an opportunity for college and university students to get an idea of
the effect of the reporting of polltt- -


New Styles
New Technique

introduced by Warren R.
P e r r 1 n e, demonstrator of
better Floral Designing at


and recently added to our
staff. No wires used. Corsages of


Ash. 3546

Versailles Rd.

Paris. Oeneva, Vienna, Prague, Berlin, Brussels, and London to meet
with the outstanding Journalists In
those cities and study the part the
press Is playing In national and
International affairs. By visiting the
establishments of the papers and

talking with the editors and members of the staff, these young Journalists will be given a unique opportunity to study Journalism as a

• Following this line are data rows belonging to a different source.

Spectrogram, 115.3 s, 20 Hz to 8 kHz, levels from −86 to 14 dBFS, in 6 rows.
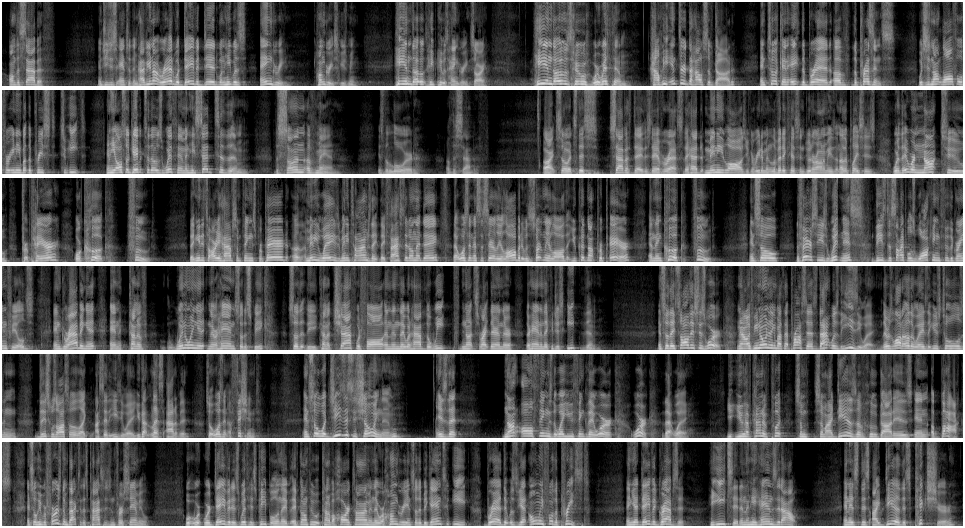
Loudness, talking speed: -16 LUFS, 190 wpm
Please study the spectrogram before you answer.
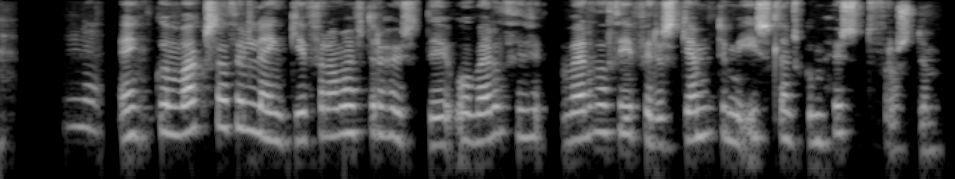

The conference will have a double
purpose. First it will give the students who are interested in Journalism as a career an opportunity
to study the great International
problems which face the present
day world. Second, it will give the
young Journalists a chance to meet
with the foreign correspondents in
Oeneva and obtain first hand Information on the life of a Journalist
and his work. The conference will
hear prominent Journalists on such
subjects as: The Press" and the
League of Nations, The Sending of
False News, The Oreat Press Agencies, and The Informatory Press and
the Opinionated Press. The discussion of such subjects under the
correspondents will be an important
guidance and inspiration of leading
part of the program. Informally
the students attending the


ence will